In Europe more broadly, the implications of a shrinking Zeitenwende are just as dire. As Germany shirks on military modernization, it makes way for governments seeking a greater say. Shortly after Brexit, French President Emmanuel Macron articulated a new guiding principle for his country—“strategic autonomy,” the idea that the continent should conduct its external relations independently of American designs. Macron has championed the idea particularly during the coronavirus pandemic, during trade tensions, and following Russian nuclear threats. His controversial one-on-one calls with Putin since Russia’s invasion imply that Macron feels fit to lead negotiations with Russia on Europe’s behalf. After all, France is the European Union’s sole nuclear power, controls the bloc’s most powerful military (underwritten by a potent defense industry), and has a permanent seat on the United Nations Security Council.
Yet this vision of Europe’s future sounds obtuse given that, without the United States, Europe’s response to Russia’s most recent incursions would be woefully inadequate. European forces rely on American infrastructure to coordinate basic tasks. NATO, which binds the United States to European security, bolsters that work. Scholz can’t seem to decide where Germany fits in. He placates French counterparts preening about the EU’s supposed geopolitical self-reliance. But his government also always defers to America’s stabilizing position. If Germany were to spend more on defense, it would have the authority to advocate for a position somewhere between France’s vision of autonomy—epitomized by Macron’s 2019 declaration that NATO was becoming “brain dead”—and its own preference historically to work with the United States to promote Europe’s security.
Of course, a stronger German military will take time to mature.
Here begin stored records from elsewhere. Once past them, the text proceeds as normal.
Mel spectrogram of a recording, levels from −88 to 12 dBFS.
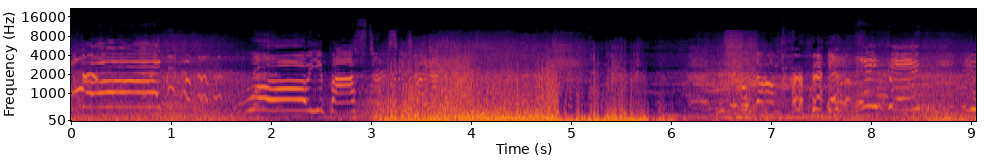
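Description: Nothing is technically wrong with the audio.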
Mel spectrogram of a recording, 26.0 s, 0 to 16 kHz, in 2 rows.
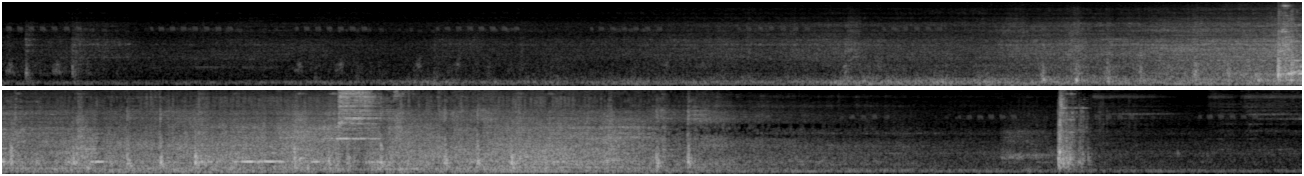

Reaping its dividends will take even longer. Abandoning that job prematurely, however, will leave the larger threats posed by Russia and its imperialist ambitions unanswered. Although Scholz’s predecessor, Angela Merkel, has remained reticent on the conflict, she astutely typecast Putin last year by saying, “Military deterrence is the only language he understands.”
Germans explain their difficulty in increasing defense spending by pointing to bureaucratic hurdles. These excuses have become less credible as the war in Ukraine has dragged on. The chancellor is willing to sidestep procedure when tending to Germany’s economic interests. He tried to preempt debate in his cabinet when selling a significant share of a terminal in Hamburg’s port to a Chinese-owned company last fall, for instance. (He renegotiated the sale only after public furor.) The same urgency seems to fail him when fulfilling his declared goals of military modernization.
Shortly after admitting that his government had not spent 2 percent of its GDP on defense last year, the chancellor wrote a 5,000-word article in Foreign Affairs aiming to elaborate on what he had meant by the word Zeitenwende in his Bundestag speech. Instead, he redefined the term. Rather than a roadmap for his government, it became a worldwide phenomenon. All states, he wrote, have to contend with a “new multipolar world,” an era in which “different countries and models of government are competing for power and influence.” His crisp statement a year ago about how Germany could overcome obstacles had morphed into a lengthy meditation on their intractability. Diluting the original Zeitenwende will not wash away what catalyzed it.